Somewhere along the line, the world went crazy with political correctness, which I once heard described by Lorrie Goldstein (then editor of the Toronto Sun) describe as “good intentions gone berserk”.
My latest confrontation with that madness was actually fairly innocuous, but it was illuminating. It is but the latest example of the far left which is (in Canada, at least) coming dangerously close to becoming the new centre.
It’s all about controlling how people speak. I suppose that the theory behind is that if you can control how people speak, you can control how they behave and what they think.
My first run-in with politically correct speak was the word “they”. Early in my career as a teacher, I was told that the official policy of my school board was to use it instead of the universal masculine “he”. “They” was preferred (more like insisted on) because it was considered “inclusive” instead of the supposedly sexist “he”. Sadly, if produced ungrammatical gibberish like, “If a person wishes to do something well, THEY must practise.” (“He or she” would be the correct way of putting it if you thought it was really necessary to be that “inclusive”, but it’s obviously wordy.) Other awkward variants showed up like “s/he” (possible in writing but not in speech), not to mention the uber-liberated “she”.
All such efforts of the neo-Orwellians to remake the language have similar germs of illogic at their core.
Remember “negro”? Verboten in our enlightened age but perfectly acceptable in living memory. The “United Negro College Fund” still exists. And Martin Luther King used the term . . . but it’s considered racist not. And its etymology is “black” – which IS an acceptable term. Hell, the “N” word is simply “negro” put through a certain regional pronunciation. And lots of blacks use the term, supposedly to reclaim it or sound hip or god-knows-what. It’s ridiculous. And you won’t catch me calling myself “whitey”.
Even sillier is the evolution of the racist “coloured people” into the politically correct “people of colour”. What’s the difference? Word order!
I could go on . . .
But it’s all too silly to write about with a straight face, and I can’t do it the justice that George Carlin would have if he had turned his attention to it while he still walked the earth.
So let me loop back to the beginning – “oriental”. Basically, it means “Easterner”. It was was a term that we in the West (“Westerners”) used to denote people from the east coast of Asia, but somehow that became an insulting term. How? No idea. I read all the explanations I could find and none of them made any sense to me, so I’m not going to summarize them here.

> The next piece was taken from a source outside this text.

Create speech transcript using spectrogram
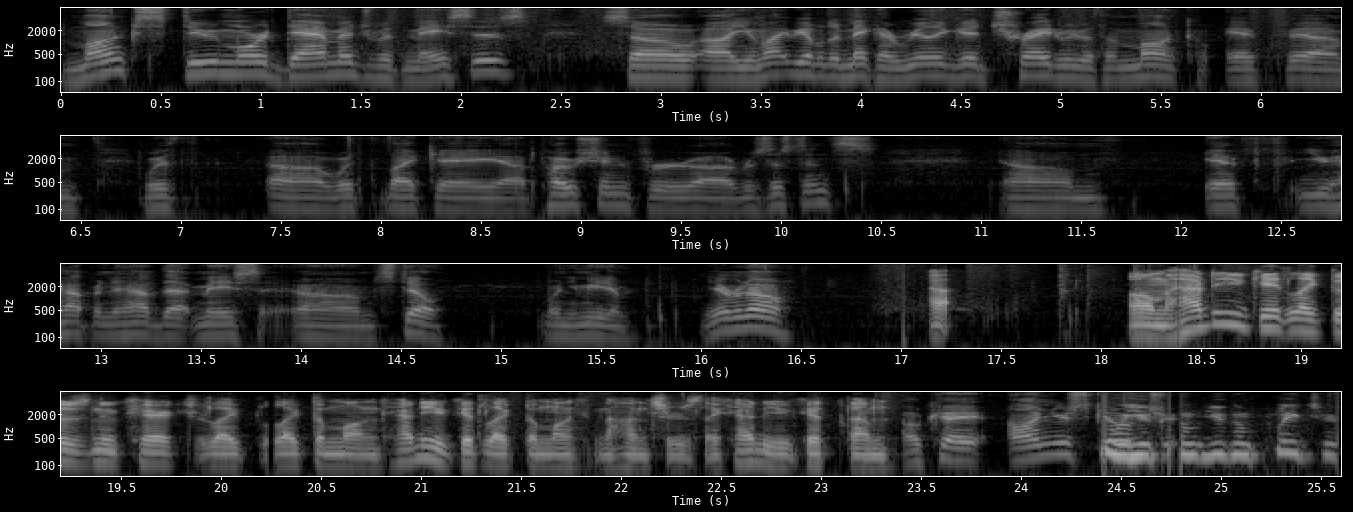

Apparently, the new, sensitive term is “Asian”, but it’s just as illogical as “they” (se above), and I refuse to use it.
Because, as well as being illogical, it’s exclusionary – which I thought the PC folks said was a bad thing. Aren’t we supposed to be inclusive?
You see, the problem is that people from India are also Asian, as are people from Iran, as are Russians (who can be as white as an ethnic Norwegian).
So I guess the correct PC term would be “east Asian”.
Easterners, in other words.
Which is exactly what “oriental” means.